The Saturday Caller, Georges Simenon
The Sleepwalkers, Arthur Koestler
Science and Government, C.P. Snow
One Nation Under a Groove: Motown and American Culture, Gerald Early
Quack This Way: David Foster Wallace and Bryan Garner Talk Language and Writing
Believe In People: The Essential Karel Čapek.
The Driver’s Seat, Muriel Spark
Isaac Newton, James Gleick
What I Talk About When…
An unreliable reading memoir
The Knowledge Illusion, Steven Sloman and Philip Fernbach. Cognitive scientists explain why everyone knows a lot less than they think. Good and chastening intro to the topic.
Dreaming The Beatles, Rob Sheffield. Free-wheeling and uneven but overall really good with many brilliant, perceptive insights.
The Shortest History of Germany, James Hawes. Excellent. I want to read it again. Lucidly written.
Finite and Infinite Games, James Carse. Rather too gnomic for me but the essential concept is a powerful one.
Other Minds, Peter Godfrey-Smith. The octopus as an alien intelligence. …
Fire me out of Christmas like a bullet from a gun
Blast me out of Christmas on a rocket to the sun
Pull me out of Christmas with a giant stage hook
Smuggle me out of Christmas in the pages of a book
A-choo me out of Christmas like a droplet from a sneeze
Roll me out of Christmas like a round of English cheese
Sneak me out of Christmas through a secret backdoor
Write me out of Christmas at the end of season 4
Ship me out of Christmas, I think the coast is clear
Get me out of Christmas until Christmas time next year.
I’m not very systematic about how or what I read, though I suppose this is a step towards that. Last year I left at least a couple of books I really enjoyed off the list by accident, so there may be one or two I’ve missed this time too. We’ll never know.
Latecomers, Anita Brookner. A novel rooted in European history in a way that’s quite unusual for British authors. I didn’t enjoy it quite as much as Look At Me, which I read last year, but I admired it. Happy to read my way through the rest of Brookner.
Reading is hard when you’re encumbered by children and Twitter. I was quite proud of having got through 20+ books in 2017 until I discovered that Sarah Ditum had matched that by June. Anyway here’s my paltry list, in order of reading:
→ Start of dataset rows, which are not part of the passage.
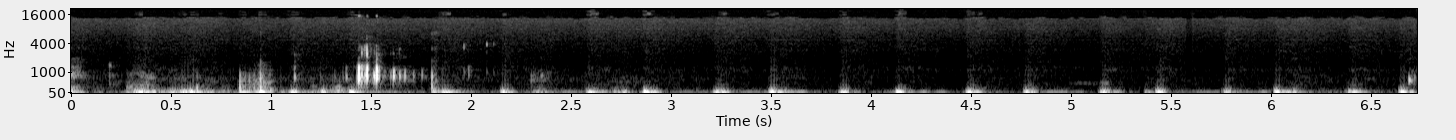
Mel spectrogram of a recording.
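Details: Normal heartbeat recorded alongside digestion sounds: steady soft heartbeat about 130 per minute, with a brief gurgle of digestion early on.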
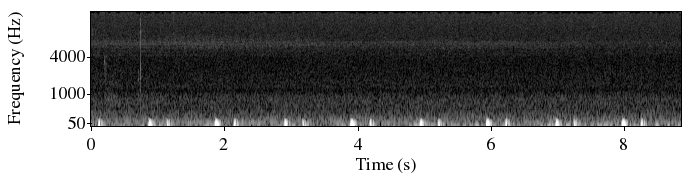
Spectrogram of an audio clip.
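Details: ASMR heartbeat recording as if heard with the listener's head on the chest at bedtime: soft, regular paired low thumps, about 60 beats a minute, steady and unhurried; normal resting heartbeat.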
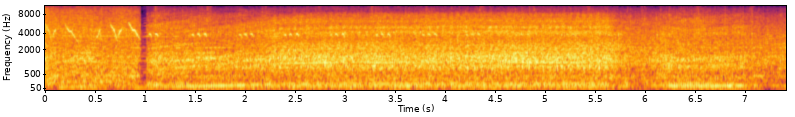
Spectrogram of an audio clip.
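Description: A diesel tractor engine revs up.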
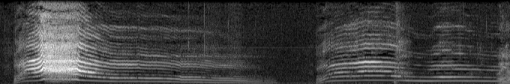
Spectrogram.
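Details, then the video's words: Angry cat caterwauling: a harsh, loud opening wail that slowly slides downward over several seconds, then a second long, steadier moaning yowl with a faint low hum beneath. "Crazy angry cats"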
Wonderland, Steven Johnson. Maybe the best book yet from one of my favourite authors, delights and discoveries on every page and a whole new theory of human progress to boot.
The Lonely City, Olivia Laing. Powerful, elegant writing on loneliness and art. It taught me how to appreciate Hopper and Warhol at a much deeper level. …
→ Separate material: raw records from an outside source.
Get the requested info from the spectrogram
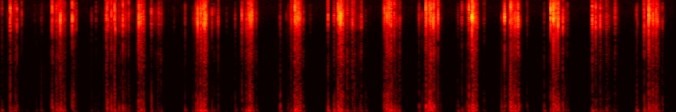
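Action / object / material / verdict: scrape / padded emery nail file / emery board / none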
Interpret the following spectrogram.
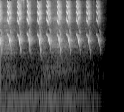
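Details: An old pet guinea pig chirps in a fast, bird-like series of high, slightly falling notes.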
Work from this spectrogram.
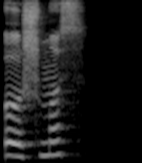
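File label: "ӧшмӧс", Komi, female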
Christopher Nolan’s epic is that rare thing, a blockbuster that doesn’t feature superheroes. I wanted to see it quite early in its run before my experience of it was skewed by the chatter but nonetheless I think I suffered from overly high expectations.
As often happens with films/books/programmes that get universally and hyperbolically acclaimed as Total Bloody Masterpieces I came away a bit disappointed, which isn’t really fair on the film/whatever itself, but then I might not have made the effort to see it otherwise.
For me Dunkirk was like a modernist skyscraper. I greatly admired it as an achievement…
In proto-democratic Athens, there was a square called the Agora where citizens gathered after dinner to talk politics and ideas. A marketplace that was also a civic space, the Agora was where the social business of the city got done. News, ideas and gossip were exchanged. Philosophers like Socrates expounded arguments, each one preceded by a shout of THREAD into the night air.
OK I made the last bit up, but the point is this: Twitter is meant to be the global Agora. Its former CEO, Dick Costolo, said so in a speech he gave in 2012. The Agora, he…
Author of 'CONFLICTED: How Productive Disagreements Lead to Better Outcomes’ (Faber/HarperCollins) @mrianleslie